A multi-channel platform is supposed to reduce the amount of hours needed to run your business. Or, at the very least, achieve a better result for the same number of hours.
I would suggest writing down all the little things that routinely suck up your time. Add to a list anything you know will keep needing care or attention, and try to put a daily, weekly or monthly estimate of time on each one.
Once you’ve got a list, go through it in detail with the salesperson. You want to make sure that this platform is going to address the routine headaches that suck up your time. If the salesperson doesn’t know, ask them to find out. Ideally, the platform will allow something to be completely automated, or reduce the energy and time required to achieve the same end result.
It’s easy to believe a dream. In fact, we are all predisposed to prefer a believable positive lie over a negative complicated truth. Don’t fool yourself. Itemize your day and time, and ask your contact about each topic. If the one big, manual, time-consuming thing you do every day is not going to be fixed or streamlined by the platform, are you still going to want to use it?
This list will also help you pick between platforms. Platforms won’t fix all issues (unless you’re really lucky, and in that case you probably just need to play the lottery and retire), but knowing which will help more, and in what way, will help you pick the right one.
Ask, write down, compare, re-ask and get everything in writing
There are other questions, but because there are so many variables, it would take pages and pages before we covered even the majority of them.
However, as a general principle, you need to be patient – don’t rush.
Attend a demo, ask questions, then write them down along with the answers. Attend another demo, ask the same questions, ask new ones, write it all down. Attend another demo, add more questions, keep writing it all down. Then circle back over your notes and ask the questions you missed.
If you’re like me, you will hate doing this. But you’ll thank yourself in the long run. No one knows your business better than you. No one knows where your energy and time goes more than you. No one knows what you need in order to get time back and increase efficiency better than you. You are going to have to drag each platform through your check list, if you want the right option to become increasingly clear.
Ask for references too. Get a few. If the platform isn’t able to provide references, that’s a bit of a concern. Ask the referees about support, timetables and general feedback on the platform’s stability.

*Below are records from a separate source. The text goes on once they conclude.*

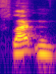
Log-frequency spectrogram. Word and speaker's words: Flaatten: And now is a good time to say hi to our guest, Flaatten.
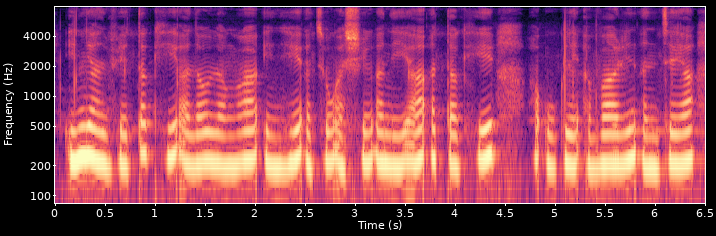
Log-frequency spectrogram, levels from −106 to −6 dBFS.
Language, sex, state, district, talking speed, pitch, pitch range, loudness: Mizo, female, Mizoram, Aizawl, 270 wpm, 215 Hz, 205-230 Hz, -15 LUFS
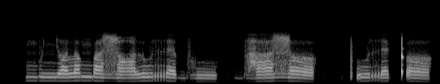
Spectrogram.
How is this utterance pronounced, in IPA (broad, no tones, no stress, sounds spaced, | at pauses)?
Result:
m u ɲ ʌ l ʌ ŋʷ a ɮ ɑ l u r ɛ bʱ u | bʱ a ɮ ʌ | pʼ u r ɛ kʼ ʌ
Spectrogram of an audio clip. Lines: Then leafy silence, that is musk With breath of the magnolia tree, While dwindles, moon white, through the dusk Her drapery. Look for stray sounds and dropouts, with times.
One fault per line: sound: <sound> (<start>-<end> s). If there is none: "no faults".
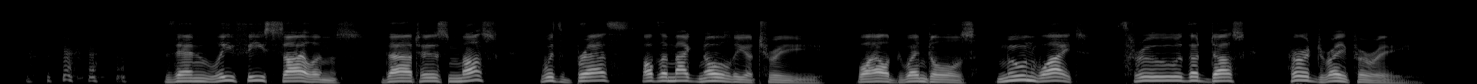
sound: laugh (0.2-1.3 s)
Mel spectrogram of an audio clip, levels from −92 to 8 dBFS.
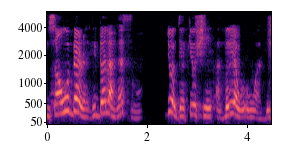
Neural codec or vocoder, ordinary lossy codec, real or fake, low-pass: none; AAC, 24 kbps; real; 5.4 kHz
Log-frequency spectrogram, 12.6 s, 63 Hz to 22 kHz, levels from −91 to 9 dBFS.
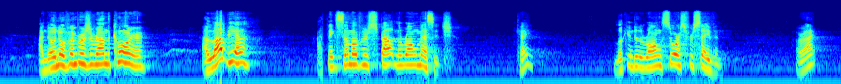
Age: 40-59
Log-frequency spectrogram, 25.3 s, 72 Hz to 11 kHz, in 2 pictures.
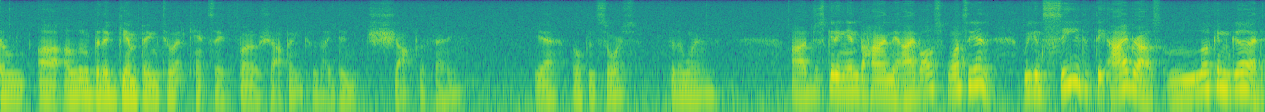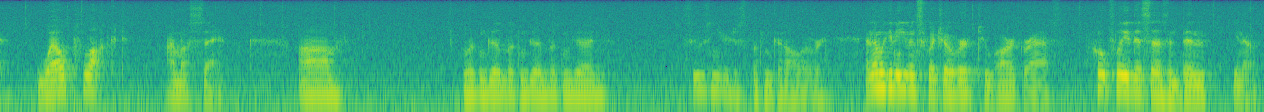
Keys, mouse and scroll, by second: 2.4-5.8 middle drag, 5.8 click, 6.7-8.5 middle drag, 8.0 click, 9.1-11.8 middle drag, 11.2-15.9 drag, 15.7-16.8 middle drag, 16.8 click, 18.5-20.2 middle drag, 20.9 click, 22.3 middle click, 23.1 middle click, 23.3-25.2 drag.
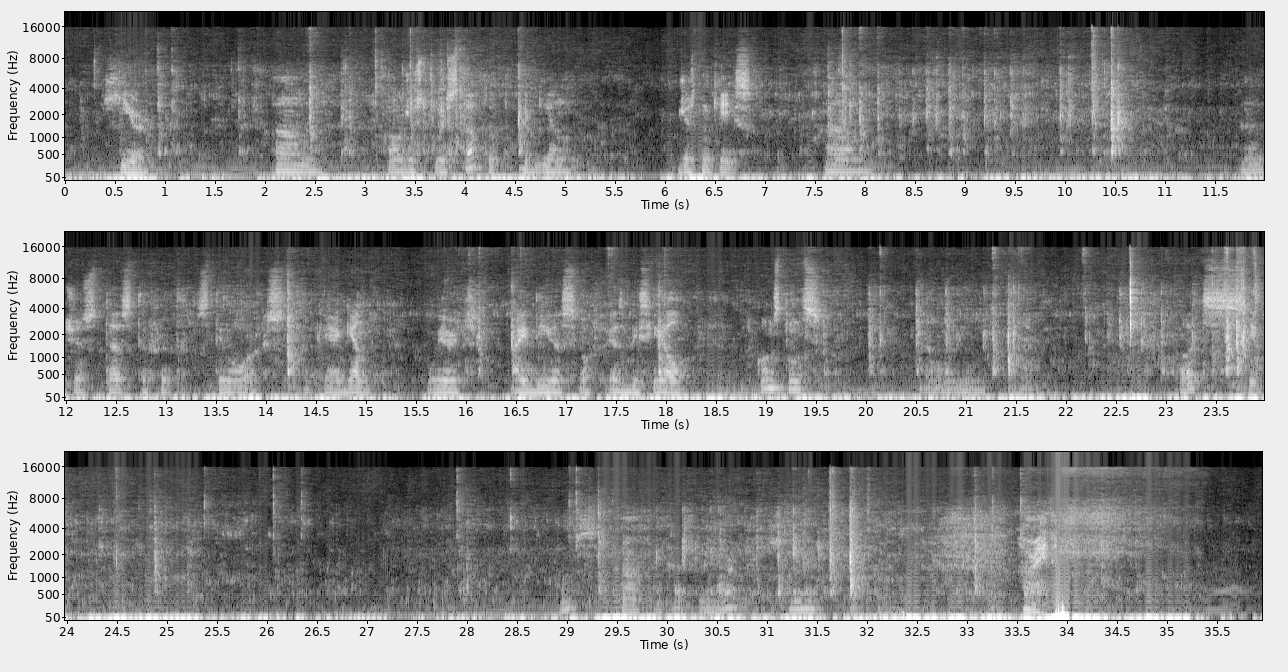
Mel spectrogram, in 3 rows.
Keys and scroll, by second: 0.9 ctrl+d, 1.7 ctrl+d, 2.7 alt+2, 3.1-3.8 typing, 4.5 Return, 7.6 ctrl+c, 7.8 alt+o, 8.3 alt+p, 8.5 alt+p, 8.8 alt+p, 9.1 alt+p, 10.2 alt+n, 10.5 Return, 14.1 typing, 15.9 alt+p, 16.4 Return, 17.9 0, 19.3 alt+p, 19.5 alt+p, 19.9 alt+p, 20.4 alt+p, 20.7 alt+p, 21.3 Return, 22.3 alt+p, 22.5 alt+p, 22.9 alt+p, 23.4 alt+n, 23.6 Return, 29.2 Escape, 30.1-31.4 typing, 31.8 Return.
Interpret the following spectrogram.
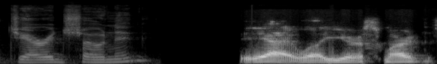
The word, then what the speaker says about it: Schonig: I mean maybe I'm saying it wrong Jared shonig yeah well you're a smart smart woman that's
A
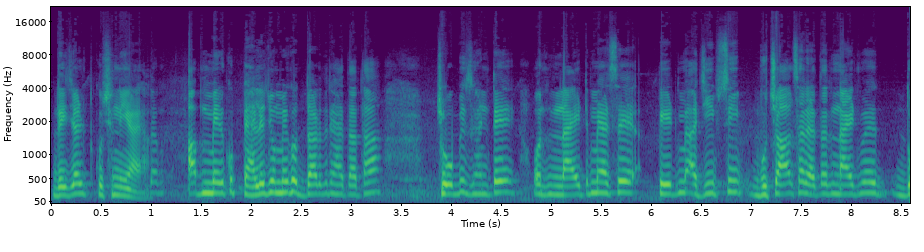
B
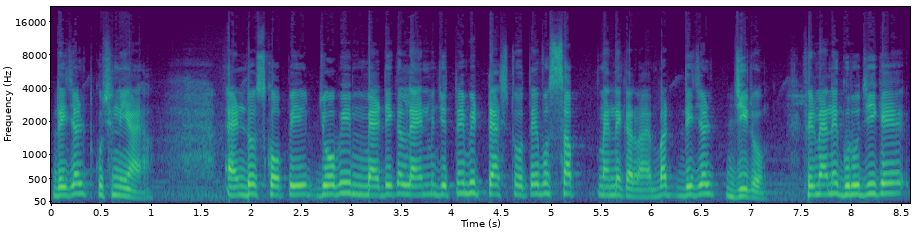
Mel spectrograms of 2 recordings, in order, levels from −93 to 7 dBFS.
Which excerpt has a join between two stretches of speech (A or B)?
A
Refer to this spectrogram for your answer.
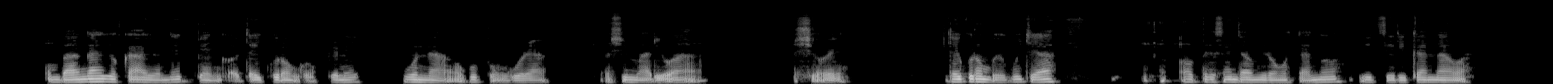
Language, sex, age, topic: Oshiwambo, male, 25-35, finance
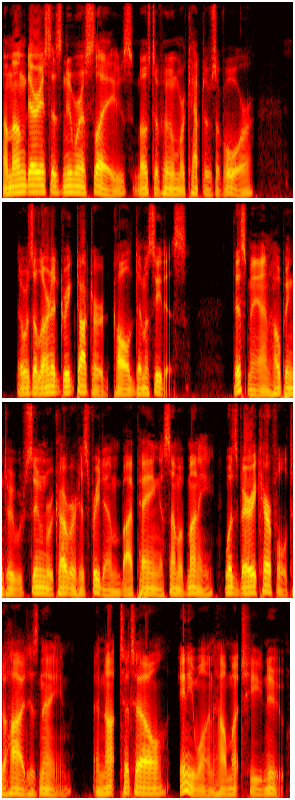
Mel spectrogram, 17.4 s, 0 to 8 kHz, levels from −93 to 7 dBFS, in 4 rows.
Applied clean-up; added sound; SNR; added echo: none; none; none; none.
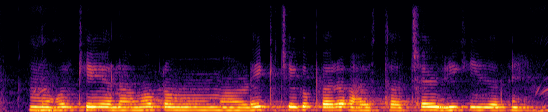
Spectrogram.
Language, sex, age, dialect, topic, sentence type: Hindi, female, 18-24, Awadhi Bundeli, banking, statement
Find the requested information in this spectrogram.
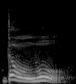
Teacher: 动物, two fourth tones, right?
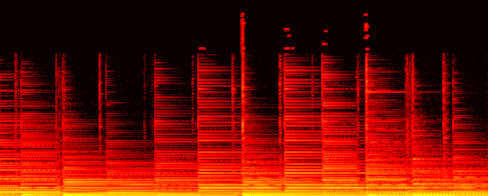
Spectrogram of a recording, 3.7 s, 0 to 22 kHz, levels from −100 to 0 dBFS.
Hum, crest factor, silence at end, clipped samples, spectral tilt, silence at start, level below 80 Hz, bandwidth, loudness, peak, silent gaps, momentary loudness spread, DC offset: none; 14 dB; 0 s; under 0.1%; -7 dB/octave; 0 s; -52 dBFS; 19 kHz; -29 LUFS; -14 dBFS; none; 4 LU; under 0.1%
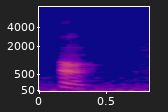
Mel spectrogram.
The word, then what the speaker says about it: ans: your age followed by en. And don't pronounce the S of this word, okay? Just en, that's the nasal sound.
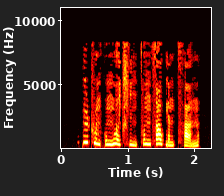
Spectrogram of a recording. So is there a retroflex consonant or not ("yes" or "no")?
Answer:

One final big theme you should ask about is the contract duration, how to get out of the contract, and if there is an initial grace period. Many offer trials, so you can try it and see if it fits. Some platforms have longer contracts with auto-renewal dates. Don’t get trapped and caught out, and also ask if you can have a one or two-month grace period where you can leave at any point during that time.